Federal spending oversight. In the U.S. House of Representatives, the actual spending of money happens in the Appropriations Committee, and this committee is a large source of the problems we have with federal spending. The Wall Street Journal column Oversight for the Spenders explains why: “The Members who join the Appropriations subcommittee on, say, agriculture do so precisely because they are advocates of farm spending. They have no interest in subjecting their own programs to greater public scrutiny.” What is the outlook going forward for this committee? Incoming Speaker John Boehner appointed Kentucky’s Hal Rogers as chair. The Journal column says his “spending record rivals that of any free-wheeling Democrat.” A bright spot: reformer Jeff Flake of Arizona is appointed to the committee, but his request to run an investigations subcommittee was not granted. The Journal is not impressed, concluding “Mr. Boehner’s selection of Mr. Rogers is a major disappointment and makes his promises to control spending suspect. If he really wants to change the spending culture, he should unleash Mr. Flake.”
Slow death for high-speed rail. From Randal O’Toole: “New transportation technologies are successful when they are faster, more convenient, and less expensive than the technologies they replace. High-speed rail is slower than flying, less convenient than driving, and at least five times more expensive than either one. It is only feasible with heavy taxpayer subsidies and even then it will only serve a tiny portion of the nation’s population.”
Does the New York Times have a double standard? John LaPlante in LaPlante: NY Times leaky double-standard: “Many newspapers in America reprint articles from the New York Times on a regular basis. So their editorial slant is of importance beyond the (direct) readership of the Gray Lady. Compare and contrast how the Times treated two recent leaks: ‘The documents appear to have been acquired illegally and contain all manner of private information and statements that were never intended for the public eye, so they won’t be posted here. — New York Times, on the Climategate emails, Nov. 20, 2009. … ‘The articles published today and in coming days are based on thousands of United States embassy cables, the daily reports from the field intended for the eyes of senior policy makers in Washington. … The Times believes that the documents serve an important public interest, illuminating the goals, successes, compromises and frustrations of American diplomacy in a way that other accounts cannot match.. — New York Times, on the WikiLeaks documents, Nov. 29, 2010.” I’ll let you make the call.
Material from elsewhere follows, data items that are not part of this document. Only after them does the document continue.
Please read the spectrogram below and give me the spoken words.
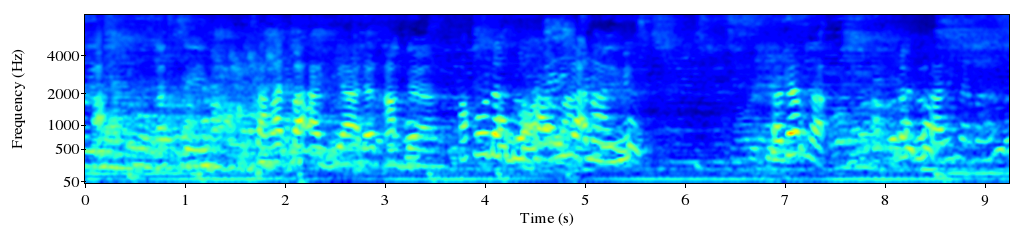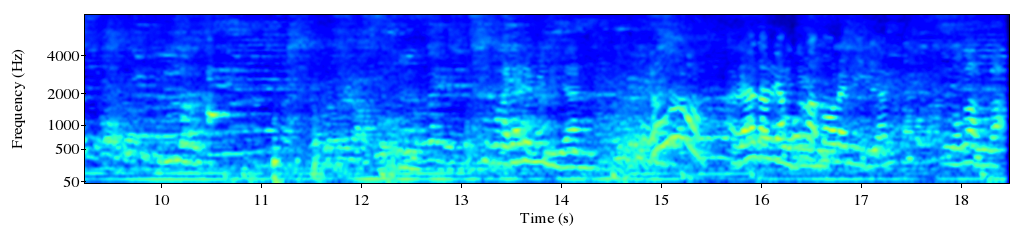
day sangat bahagia dan aku aku udah dua hari nggak nangis. Sadar nggak? Aku udah dua hari nggak nangis. Ada remedian. oh, ada tapi aku nggak mau remedian. Semoga enggak.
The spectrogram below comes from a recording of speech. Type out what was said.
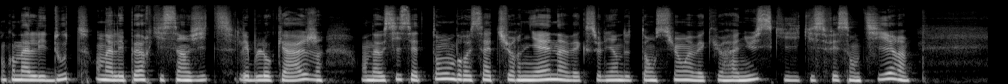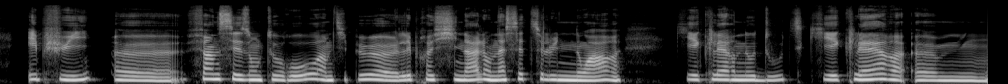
Donc on a les doutes, on a les peurs qui s'invitent, les blocages. On a aussi cette ombre saturnienne avec ce lien de tension avec Uranus qui, qui se fait sentir. Et puis, euh, fin de saison taureau, un petit peu euh, l'épreuve finale, on a cette lune noire qui éclaire nos doutes, qui éclaire euh,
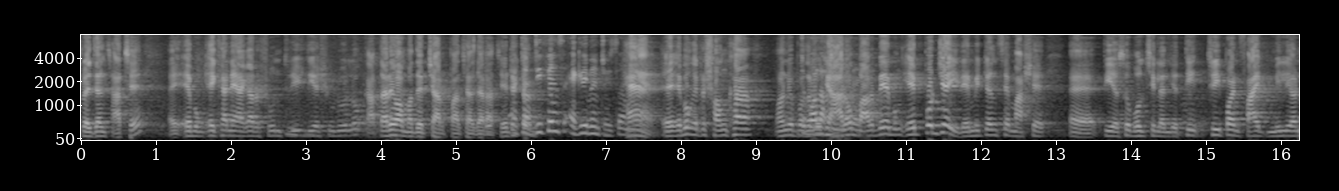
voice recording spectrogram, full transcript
প্রেজেন্স আছে। এবং এখানে এগারোশো উনত্রিশ দিয়ে শুরু হলো কাতারেও আমাদের চার পাঁচ হাজার আছে। এটা একটা ডিফেন্স এগ্রিমেন্ট হয়েছে। হ্যাঁ এবং এটা সংখ্যা মাননীয় প্রধানমন্ত্রী আরও বাড়বে এবং এ পর্যায়ে রেমিটেন্সে মাসে পিএসও বলছিলেন যে থ্রি পয়েন্ট ফাইভ মিলিয়ন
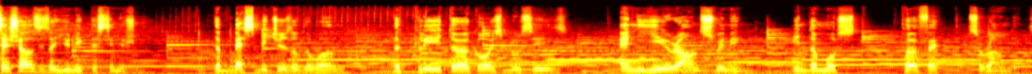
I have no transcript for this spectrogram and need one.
Seychelles is a unique destination. The best beaches of the world, the clear turquoise blue seas, and year-round swimming in the most perfect surroundings.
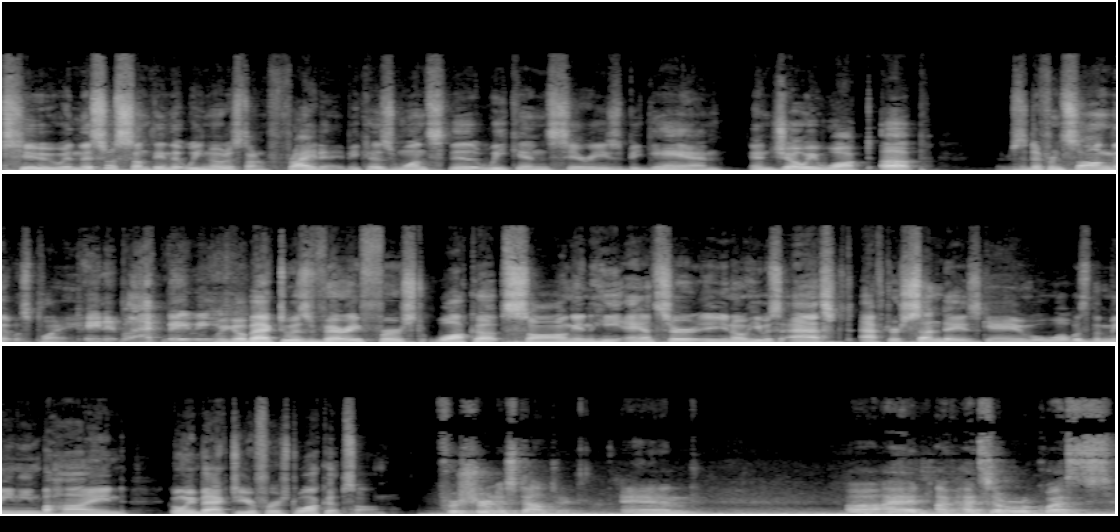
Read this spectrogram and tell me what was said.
too, and this was something that we noticed on Friday because once the weekend series began and Joey walked up, there was a different song that was playing. Paint it black, baby. We go back to his very first walk up song, and he answered, you know, he was asked after Sunday's game, what was the meaning behind going back to your first walk up song? for sure nostalgic and uh, I had I've had several requests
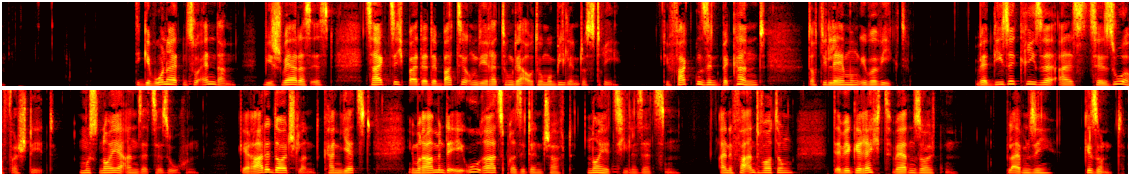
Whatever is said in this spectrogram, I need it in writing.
Die Gewohnheiten zu ändern, wie schwer das ist, zeigt sich bei der Debatte um die Rettung der Automobilindustrie. Die Fakten sind bekannt, doch die Lähmung überwiegt. Wer diese Krise als Zäsur versteht, muss neue Ansätze suchen. Gerade Deutschland kann jetzt im Rahmen der EU-Ratspräsidentschaft neue Ziele setzen. Eine Verantwortung, der wir gerecht werden sollten. Bleiben Sie gesund.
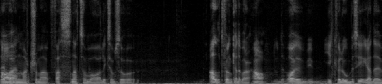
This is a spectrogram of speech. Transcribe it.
Det är Ja. bara en match som har fastnat som var liksom så... Allt funkade bara. Ja, Det var, gick väl obesegrade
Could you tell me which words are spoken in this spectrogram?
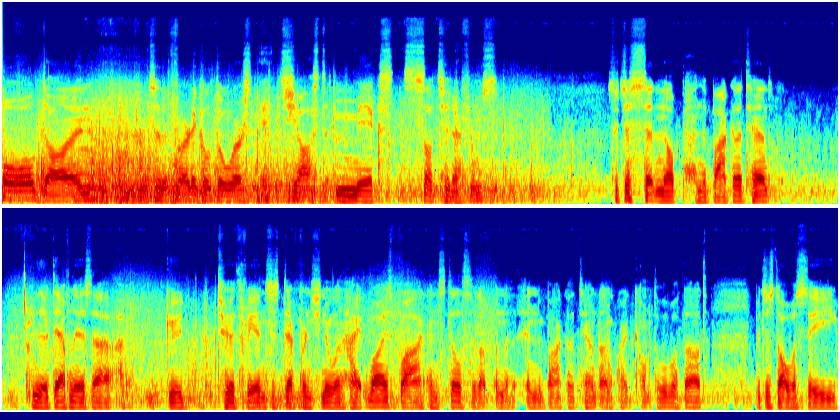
all down to the vertical doors. It just makes such a difference. So just sitting up in the back of the tent there definitely is a, a, good two or three inches difference, you know, in height wise, but I can still sit up in the in the back of the tent. I'm quite comfortable with that. But just obviously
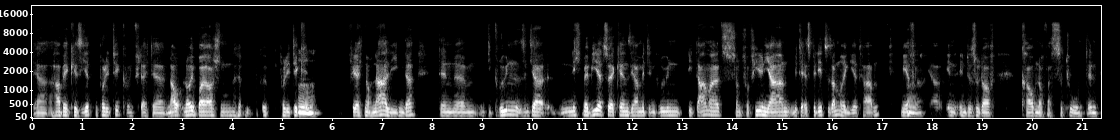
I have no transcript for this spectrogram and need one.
der Habeckisierten Politik und vielleicht der neubauerischen äh, Politik, mhm. Vielleicht noch naheliegender. Denn ähm, die Grünen sind ja nicht mehr wiederzuerkennen. Sie haben mit den Grünen, die damals schon vor vielen Jahren mit der SPD zusammenregiert haben, mehrfach mhm. ja, in, in Düsseldorf kaum noch was zu tun. Denn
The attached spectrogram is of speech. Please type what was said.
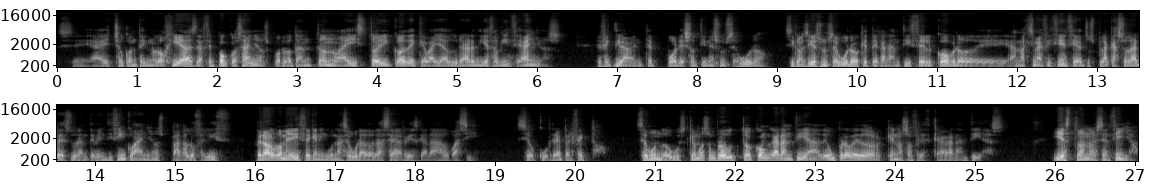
Se ha hecho con tecnologías de hace pocos años, por lo tanto no hay histórico de que vaya a durar 10 o 15 años. Efectivamente, por eso tienes un seguro. Si consigues un seguro que te garantice el cobro a máxima eficiencia de tus placas solares durante 25 años, págalo feliz. Pero algo me dice que ninguna aseguradora se arriesgará a algo así. Si ocurre, perfecto. Segundo, busquemos un producto con garantía de un proveedor que nos ofrezca garantías. Y esto no es sencillo.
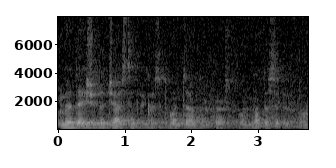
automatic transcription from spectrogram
But they should adjust it because it went down to the first one, not the second floor.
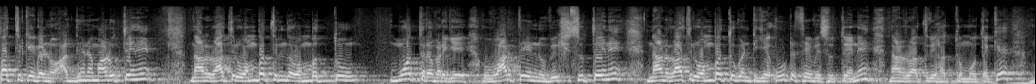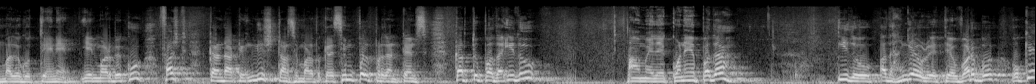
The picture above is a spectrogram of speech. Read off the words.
ಪತ್ರಿಕೆಗಳನ್ನು ಅಧ್ಯಯನ ಮಾಡುತ್ತೇನೆ. ನಾನು ರಾತ್ರಿ ಒಂಬತ್ತರಿಂದ ಒಂಬತ್ತು ಮೂವತ್ತರವರೆಗೆ ವಾರ್ತೆಯನ್ನು ವೀಕ್ಷಿಸುತ್ತೇನೆ. ನಾನು ರಾತ್ರಿ ಒಂಬತ್ತು ಗಂಟೆಗೆ ಊಟ ಸೇವಿಸುತ್ತೇನೆ. ನಾನು ರಾತ್ರಿ ಹತ್ತು ಮೂವತ್ತಕ್ಕೆ ಮಲಗುತ್ತೇನೆ. ಏನು ಮಾಡಬೇಕು? First Kannada to English translate ಮಾಡಬೇಕಾದ್ರೆ ಸಿಂಪಲ್ ಪ್ರೆಸೆಂಟ್ ಟೆನ್ಸ್ ಕರ್ತು ಪದ ಇದು. ಆಮೇಲೆ ಕೊನೆಯ ಪದ. ಇದು ಅದು ಹಾಗೆ ಉಳಿಯುತ್ತೆ verb okay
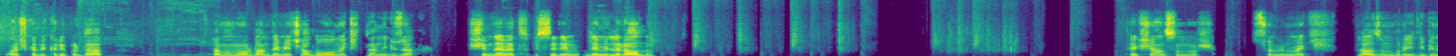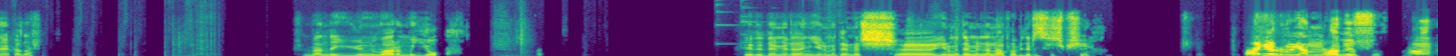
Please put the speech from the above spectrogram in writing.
Başka bir creeper daha. Tamam oradan demir çaldı. Ona kilitlendi. Güzel. Şimdi evet. istediğim demirleri aldım. Tek şansım var. Sömürmek lazım burayı dibine kadar. Şimdi bende yün var mı? Yok. 7 demirden 20 demir. Ee, 20 demirle ne yapabiliriz? Hiçbir şey. Hayır ya ne yapıyorsun? Ah.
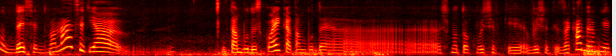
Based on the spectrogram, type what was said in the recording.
ну, 10-12. Я... Там буде склейка, там буде е, шматок вишивки вишитий за кадром, як,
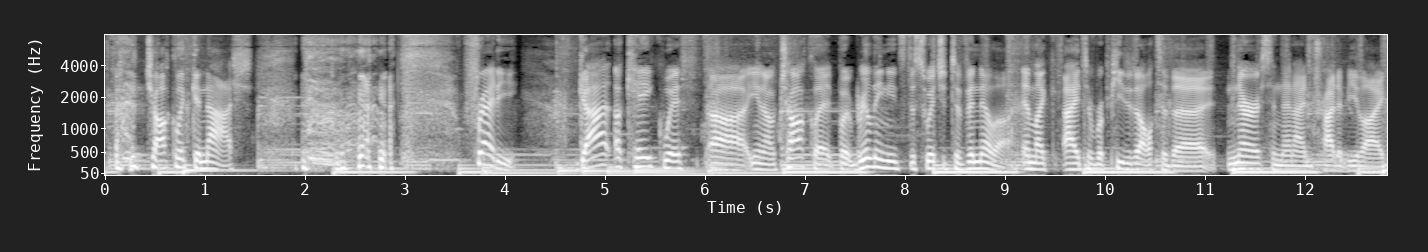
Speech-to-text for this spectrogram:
chocolate ganache. Freddie, got a cake with uh, you know chocolate but really needs to switch it to vanilla. And like i had to repeat it all to the nurse and then i'd try to be like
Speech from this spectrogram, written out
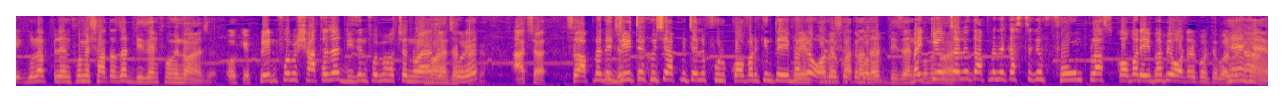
এইগুলা প্লেন ফোমে সাত হাজার ডিজাইন ফোমে নয় হাজার। ওকে প্লেন ফোমে সাত হাজার ডিজাইন ফোমে হচ্ছে নয় হাজার 9,000 করে টাকা। আচ্ছা সো আপনাদের যেটা খুশি আপনি চাইলে ফুল কভার কিন্তু এইভাবে অর্ডার করতে পারবেন। ভাই কেউ চাইলে তো আপনাদের কাছ থেকে ফোম প্লাস কভার এইভাবে অর্ডার করতে পারবেন হ্যাঁ হ্যাঁ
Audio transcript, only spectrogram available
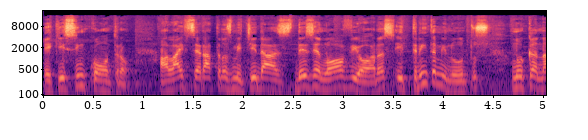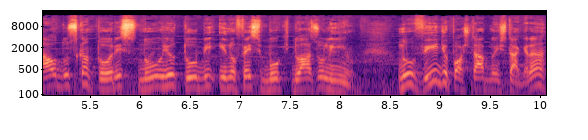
em que se encontram. A live será transmitida às 19 horas e 30 minutos no canal dos cantores no YouTube e no Facebook do Azulinho. No vídeo postado no Instagram,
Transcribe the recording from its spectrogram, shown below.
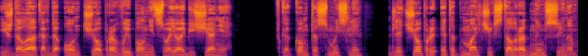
и ждала, когда он, Чопра, выполнит свое обещание. В каком-то смысле для Чопры этот мальчик стал родным сыном.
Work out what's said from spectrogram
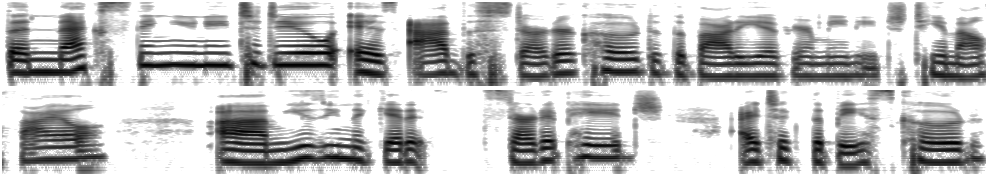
The next thing you need to do is add the starter code to the body of your main HTML file. Um, using the Get It Started page, I took the base code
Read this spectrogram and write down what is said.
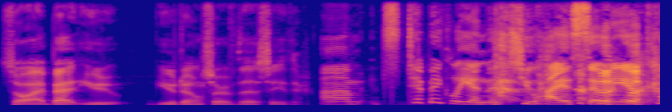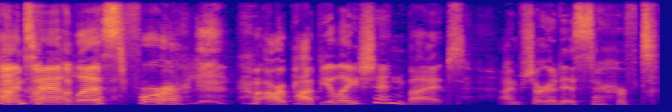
So, I bet you you don't serve this either. Um, it's typically in the two highest sodium content list for our population, but I'm sure it is served.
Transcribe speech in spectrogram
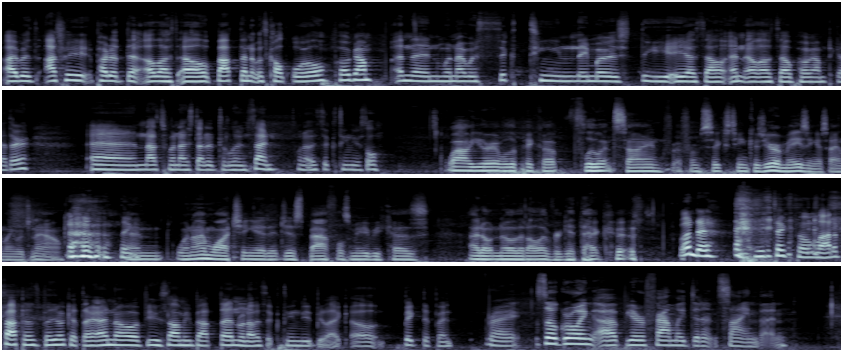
I was actually part of the LSL. Back then, it was called OIL program. And then when I was 16, they merged the ASL and LSL program together, and that's when I started to learn sign when I was 16 years old. Wow, you were able to pick up fluent sign f- from 16 because you're amazing at sign language now. And when I'm watching it, it just baffles me because I don't know that I'll ever get that good. One day, it takes a lot of practice, but you'll get there. I know if you saw me back then when I was 16, you'd be like, "Oh, big difference." Right. So growing up, your family didn't sign then.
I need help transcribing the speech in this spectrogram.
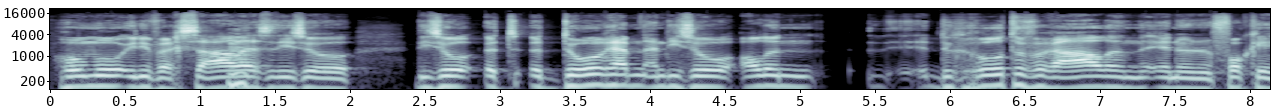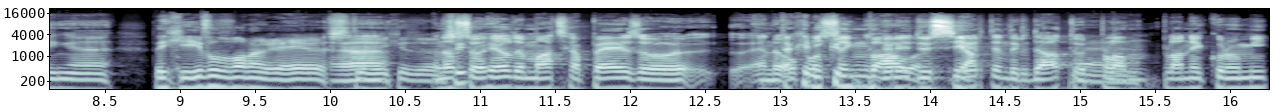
homo universalis, die zo, die zo het, het doorhebben en die zo al hun, de grote verhalen in hun fucking, eh, de gevel van een rij Ja. steken. Zo. En dat is zo heel de maatschappij zo, en de Dat oplossing gereduceerd inderdaad door plan, planeconomie.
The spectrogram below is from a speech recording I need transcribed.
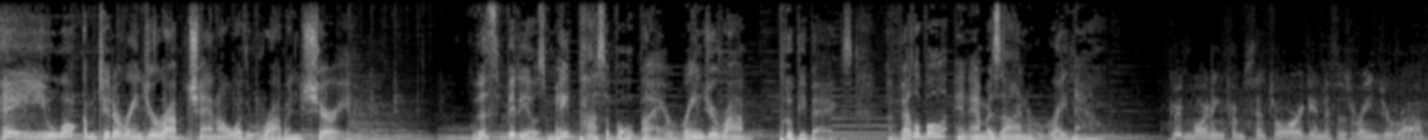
Hey, welcome to the Ranger Rob channel with Rob and Sherry. This video is made possible by Ranger Rob Poopy Bags, available in Amazon right now. Good morning from Central Oregon. This is Ranger Rob.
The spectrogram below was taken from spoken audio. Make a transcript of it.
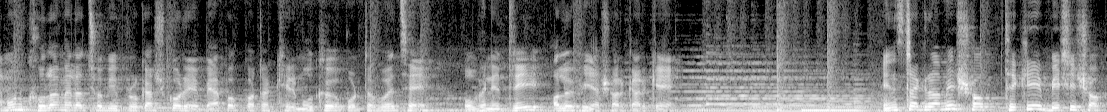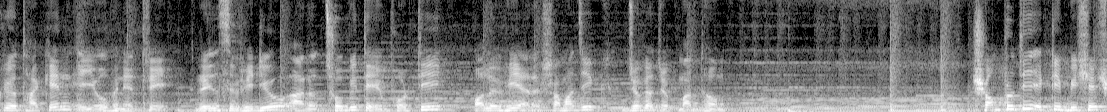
এমন খোলামেলা ছবি প্রকাশ করে ব্যাপক কটাক্ষের মুখেও পড়তে হয়েছে অভিনেত্রী অলিভিয়া সরকারকে। ইনস্টাগ্রামে সব থেকে বেশি সক্রিয় থাকেন এই অভিনেত্রী। রিলস, ভিডিও আর ছবিতে ভর্তি অলিভিয়ার সামাজিক যোগাযোগ মাধ্যম। সম্প্রতি একটি বিশেষ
Wichita Eagle Opinion Line. “The party of the wealthy triumphs again. Congratulations, Republican voters. By extending the handout to the wealthy, you just increased the national debt.” I would say to this writer that action to prevent an increase in income tax from occurring is not a handout. The only way that extending the present tax rates qualifies as a handout is if you believe that the income people earn belongs first to government. This is entirely backwards and violates self-ownership. Further, the national debt — actually the deficit — has two moving parts: the government’s income, and its spending. We choose as a nation to spend more than the government takes in. That is the cause of the deficit.